## ENTRIES SUPPLIED
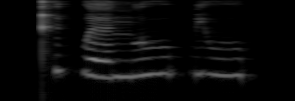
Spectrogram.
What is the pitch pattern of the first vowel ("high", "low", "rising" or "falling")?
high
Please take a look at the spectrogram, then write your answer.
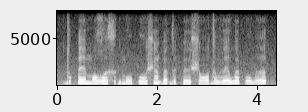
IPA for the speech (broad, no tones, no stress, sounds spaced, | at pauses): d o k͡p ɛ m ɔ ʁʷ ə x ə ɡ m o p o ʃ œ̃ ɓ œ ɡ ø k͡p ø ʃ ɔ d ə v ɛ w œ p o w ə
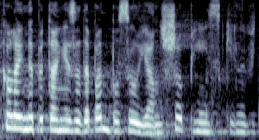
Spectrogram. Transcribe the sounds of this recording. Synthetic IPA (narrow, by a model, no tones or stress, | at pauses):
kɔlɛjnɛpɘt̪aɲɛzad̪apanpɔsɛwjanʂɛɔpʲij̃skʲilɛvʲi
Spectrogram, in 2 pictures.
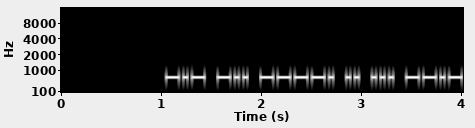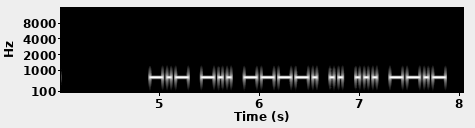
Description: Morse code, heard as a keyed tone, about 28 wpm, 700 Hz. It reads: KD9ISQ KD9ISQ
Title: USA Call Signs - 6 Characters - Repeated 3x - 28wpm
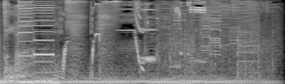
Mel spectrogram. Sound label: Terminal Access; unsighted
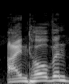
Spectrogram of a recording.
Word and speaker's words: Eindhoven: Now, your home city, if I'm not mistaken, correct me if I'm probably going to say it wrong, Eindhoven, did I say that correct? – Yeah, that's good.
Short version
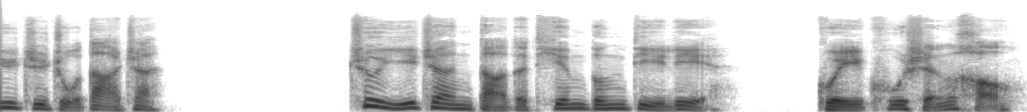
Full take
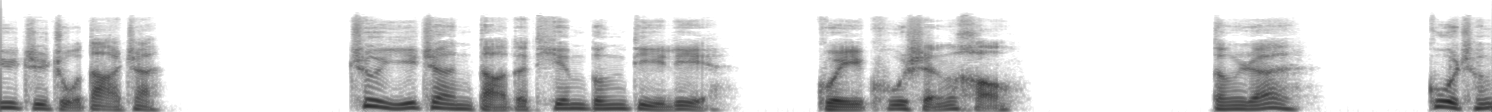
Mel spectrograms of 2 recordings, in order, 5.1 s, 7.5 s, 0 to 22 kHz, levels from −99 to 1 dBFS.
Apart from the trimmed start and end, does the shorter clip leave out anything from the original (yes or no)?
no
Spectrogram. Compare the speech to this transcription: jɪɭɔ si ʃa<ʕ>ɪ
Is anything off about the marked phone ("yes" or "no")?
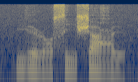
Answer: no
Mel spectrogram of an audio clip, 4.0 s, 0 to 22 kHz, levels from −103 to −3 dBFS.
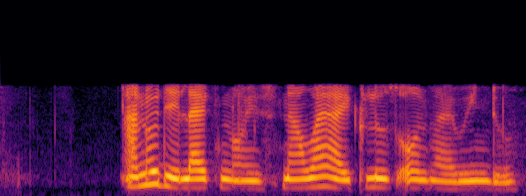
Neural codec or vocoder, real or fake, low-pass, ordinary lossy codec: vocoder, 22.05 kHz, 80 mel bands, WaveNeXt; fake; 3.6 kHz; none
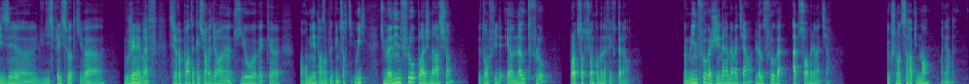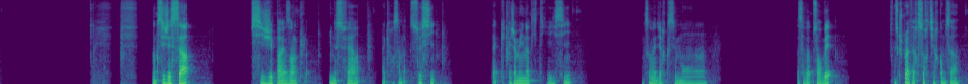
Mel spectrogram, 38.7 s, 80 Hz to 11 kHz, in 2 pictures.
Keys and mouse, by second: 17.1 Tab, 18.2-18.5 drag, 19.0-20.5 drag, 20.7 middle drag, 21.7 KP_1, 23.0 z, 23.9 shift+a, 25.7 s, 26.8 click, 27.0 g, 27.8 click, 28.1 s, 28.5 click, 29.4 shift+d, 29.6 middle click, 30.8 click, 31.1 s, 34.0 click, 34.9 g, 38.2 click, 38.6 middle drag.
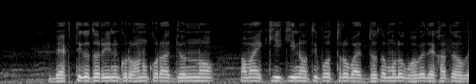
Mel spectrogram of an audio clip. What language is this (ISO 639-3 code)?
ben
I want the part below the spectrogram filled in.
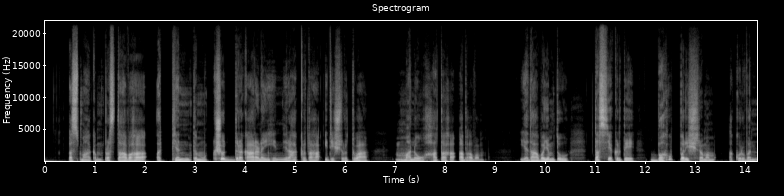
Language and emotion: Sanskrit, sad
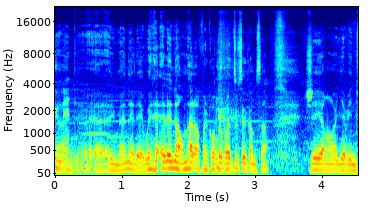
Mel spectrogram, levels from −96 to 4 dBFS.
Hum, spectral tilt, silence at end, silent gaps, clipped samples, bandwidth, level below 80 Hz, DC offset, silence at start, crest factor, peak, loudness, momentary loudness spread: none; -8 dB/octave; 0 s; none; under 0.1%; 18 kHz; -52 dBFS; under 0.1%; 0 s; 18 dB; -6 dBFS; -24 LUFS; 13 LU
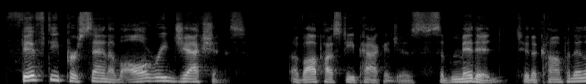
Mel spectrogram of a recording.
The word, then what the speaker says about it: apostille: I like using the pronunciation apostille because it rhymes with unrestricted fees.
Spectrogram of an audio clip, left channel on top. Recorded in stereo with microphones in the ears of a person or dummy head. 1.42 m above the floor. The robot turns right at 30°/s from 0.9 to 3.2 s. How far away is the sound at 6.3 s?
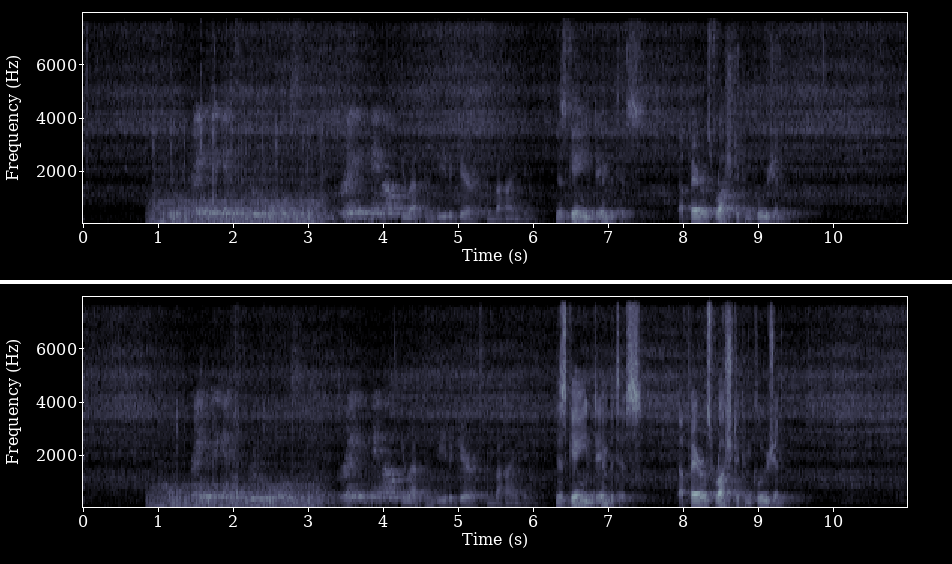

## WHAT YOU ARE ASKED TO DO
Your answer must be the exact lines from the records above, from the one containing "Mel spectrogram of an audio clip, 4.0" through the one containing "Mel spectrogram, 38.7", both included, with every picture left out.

## SOLUTION
Mel spectrogram of an audio clip, 4.0 s, 0 to 22 kHz, levels from −103 to −3 dBFS.
Neural codec or vocoder, real or fake, low-pass, ordinary lossy codec: vocoder, 22.05 kHz, 80 mel bands, WaveNeXt; fake; 3.6 kHz; none
Mel spectrogram, 38.7 s, 80 Hz to 11 kHz, in 2 pictures.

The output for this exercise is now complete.